-- Exercise goal --
What is needed is a verbatim copy of every record below, with the pictures left out.

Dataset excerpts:
# # # #

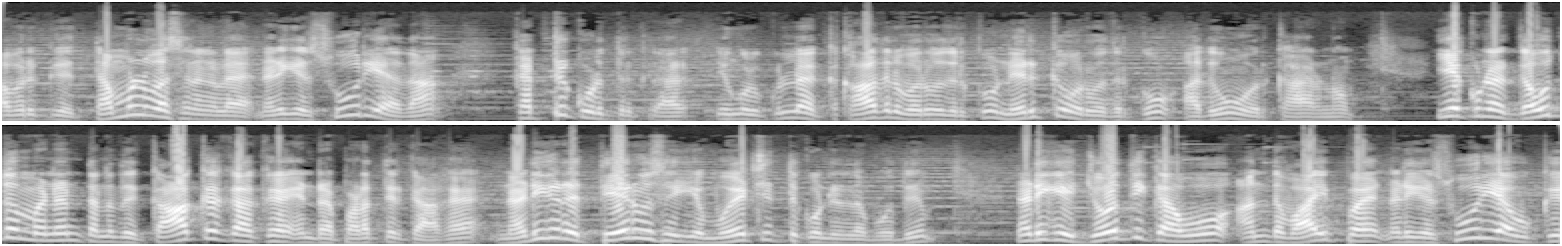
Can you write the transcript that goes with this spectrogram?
அவருக்கு தமிழ் வசனங்களை நடிகர் சூர்யா தான் கற்றுக் கொடுத்திருக்கிறார். இவங்களுக்குள்ள காதல் வருவதற்கும் நெருக்கம் வருவதற்கும் அதுவும் ஒரு காரணம். இயக்குனர் கௌதம் மேனன் தனது காக்க காக்க என்ற படத்திற்காக நடிகரை தேர்வு செய்ய முயற்சித்து கொண்டிருந்த போது நடிகை ஜோதிகாவோ அந்த வாய்ப்பை நடிகர் சூர்யாவுக்கு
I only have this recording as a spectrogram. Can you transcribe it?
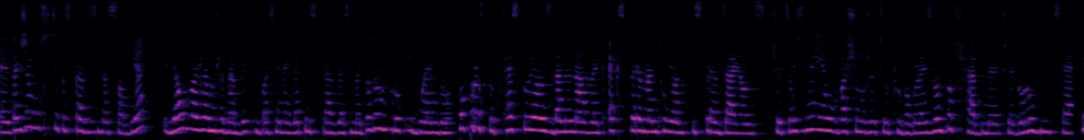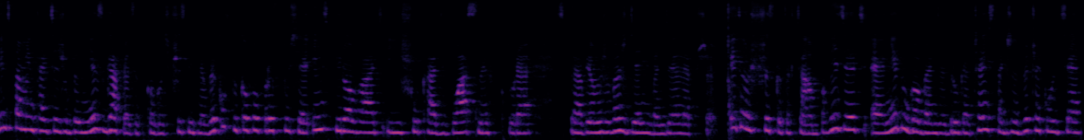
E, Także musicie to sprawdzić na sobie. Ja uważam, że nawyki właśnie najlepiej sprawdzać metodą prób i błędów, po prostu testując dany nawyk, eksperymentując i sprawdzając, czy coś zmienił w Waszym życiu, czy w ogóle jest Wam potrzebny, czy go lubicie. Więc pamiętajcie, żeby nie zgapiać od kogoś wszystkich nawyków, tylko po prostu się inspirować i szukać własnych, które sprawią, że Wasz dzień będzie lepszy. I to już wszystko, co chciałam powiedzieć. E, Niedługo będzie druga część, także wyczekujcie.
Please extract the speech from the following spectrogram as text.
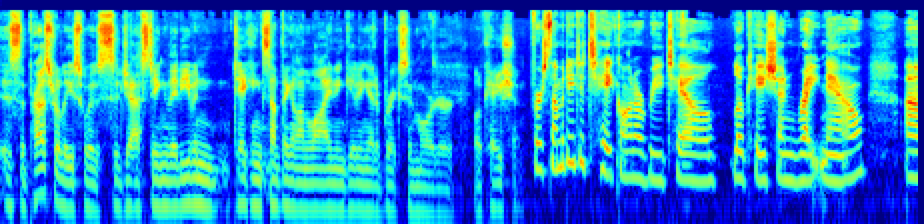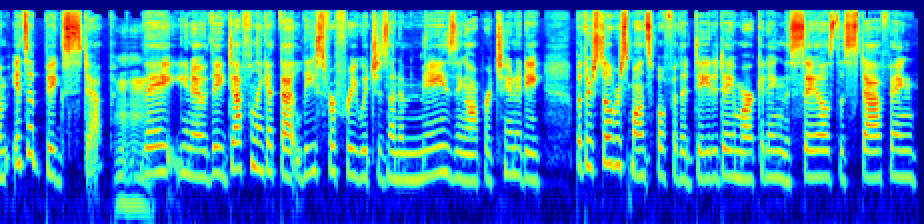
as the press release was suggesting, that even taking something online and giving it a bricks and mortar location. For somebody to take on a retail location right now, um, it's a big step. Mm-hmm. They, you know, they definitely get that lease for free, which is an amazing opportunity. But they're still responsible for the day-to-day marketing, the sales, the staffing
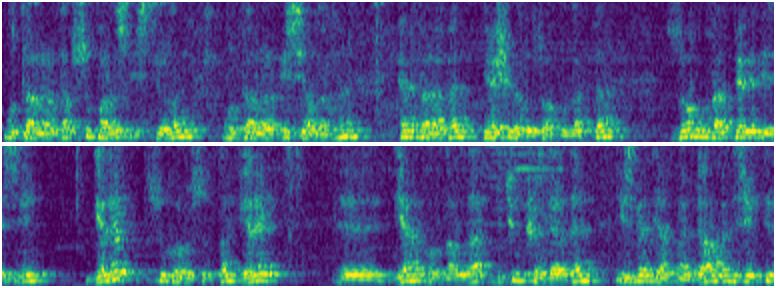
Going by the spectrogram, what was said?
Muhtarlardan su parası istiyorlar. Muhtarların isyanlarını hep beraber yaşıyoruz Zonguldak'ta. Zonguldak Belediyesi gerek su konusunda gerek diğer konularda bütün köylerde hizmet yapmaya devam edecektir.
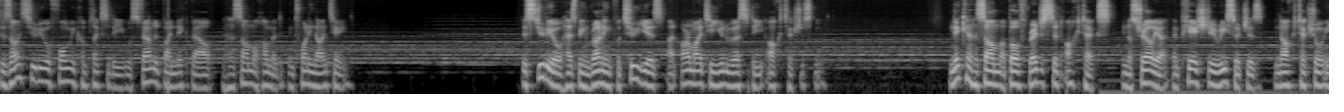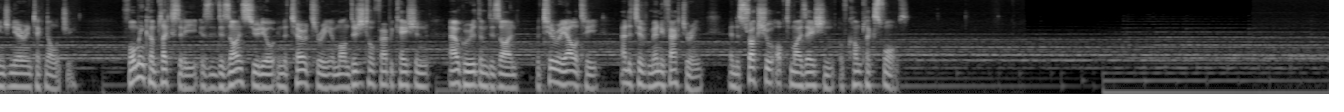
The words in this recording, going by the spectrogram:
Design studio Forming Complexity was founded by Nick Bao and Hassan Mohammed in 2019. The studio has been running for two years at RMIT University Architecture School. Nick and Hassan are both registered architects in Australia and PhD researchers in architectural engineering technology. Forming Complexity is a design studio in the territory among digital fabrication, algorithm design, materiality, additive manufacturing, and the structural optimization of complex forms.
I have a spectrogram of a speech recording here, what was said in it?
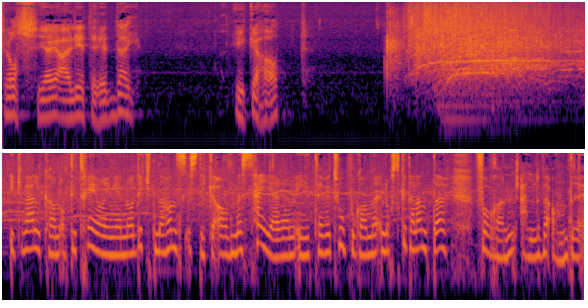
tross jeg er litt redd deg. Ikke hat. I kveld kan 83-åringen og diktene hans stikke av med seieren i TV 2-programmet Norske talenter foran elleve andre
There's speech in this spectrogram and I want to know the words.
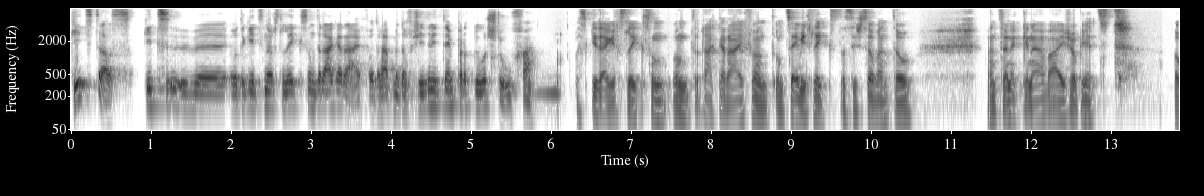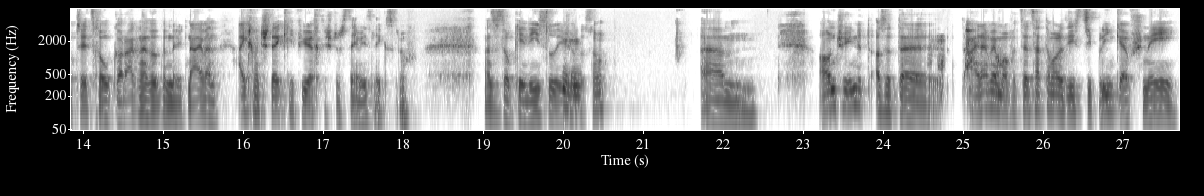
gibt es das? Gibt's, äh, oder gibt es nur Slicks und Regenreifen? Oder hat man da verschiedene Temperaturstufen? Es gibt eigentlich Slicks und, und Regenreifen und, und Semislicks. Das ist so, wenn du wenn du nicht genau weißt, ob jetzt, ob es jetzt kommt, regnet oder nicht. Nein, wenn, eigentlich wenn die Strecke feucht ist, durch Semis links drauf. Wenn es so Genießel ist mhm. oder so. Ähm, anscheinend, also der, der einer, wenn man erzählt, hat mal eine Disziplin auf Schnee.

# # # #

-- Solution below --
Can you write the transcript that goes with this spectrogram?
அவருக்கு தமிழ் வசனங்களை நடிகர் சூர்யா தான் கற்றுக் கொடுத்திருக்கிறார். இவங்களுக்குள்ள காதல் வருவதற்கும் நெருக்கம் வருவதற்கும் அதுவும் ஒரு காரணம். இயக்குனர் கௌதம் மேனன் தனது காக்க காக்க என்ற படத்திற்காக நடிகரை தேர்வு செய்ய முயற்சித்து கொண்டிருந்த போது நடிகை ஜோதிகாவோ அந்த வாய்ப்பை நடிகர் சூர்யாவுக்கு
I only have this recording as a spectrogram. Can you transcribe it?
E, Także musicie to sprawdzić na sobie. Ja uważam, że nawyki właśnie najlepiej sprawdzać metodą prób i błędów, po prostu testując dany nawyk, eksperymentując i sprawdzając, czy coś zmienił w Waszym życiu, czy w ogóle jest Wam potrzebny, czy go lubicie. Więc pamiętajcie, żeby nie zgapiać od kogoś wszystkich nawyków, tylko po prostu się inspirować i szukać własnych, które sprawią, że Wasz dzień będzie lepszy. I to już wszystko, co chciałam powiedzieć. E, Niedługo będzie druga część, także wyczekujcie.
Please extract the speech from the following spectrogram as text.
as the press release was suggesting, that even taking something online and giving it a bricks and mortar location. For somebody to take on a retail location right now, um, it's a big step. Mm-hmm. They, you know, they definitely get that lease for free, which is an amazing opportunity. But they're still responsible for the day-to-day marketing, the sales, the staffing
Going by the spectrogram, what was said?
Muhtarlardan su parası istiyorlar. Muhtarların isyanlarını hep beraber yaşıyoruz Zonguldak'ta. Zonguldak Belediyesi gerek su konusunda gerek diğer konularda bütün köylerde hizmet yapmaya devam edecektir.
The words in this recording, going by the spectrogram:
Design studio Forming Complexity was founded by Nick Bao and Hassan Mohammed in 2019. The studio has been running for two years at RMIT University Architecture School. Nick and Hassan are both registered architects in Australia and PhD researchers in architectural engineering technology. Forming Complexity is a design studio in the territory among digital fabrication, algorithm design, materiality, additive manufacturing, and the structural optimization of complex forms.
I have a spectrogram of a speech recording here, what was said in it?
tross jeg er litt redd deg. Ikke hat. I kveld kan 83-åringen og diktene hans stikke av med seieren i TV 2-programmet Norske talenter foran elleve andre
There's speech in this spectrogram and I want to know the words.
gibt es das? Gibt's, äh, oder gibt es nur Slicks und Regenreifen? Oder hat man da verschiedene Temperaturstufen? Es gibt eigentlich Slicks und, und Regenreifen und, und Semislicks. Das ist so, wenn du wenn du nicht genau weißt, ob jetzt, ob es jetzt kommt, regnet oder nicht. Nein, wenn, eigentlich wenn die Strecke feucht ist, durch Semis links drauf. Wenn es so Genießel ist mhm. oder so. Ähm, anscheinend, also der, der einer, wenn man erzählt, hat mal eine Disziplin auf Schnee.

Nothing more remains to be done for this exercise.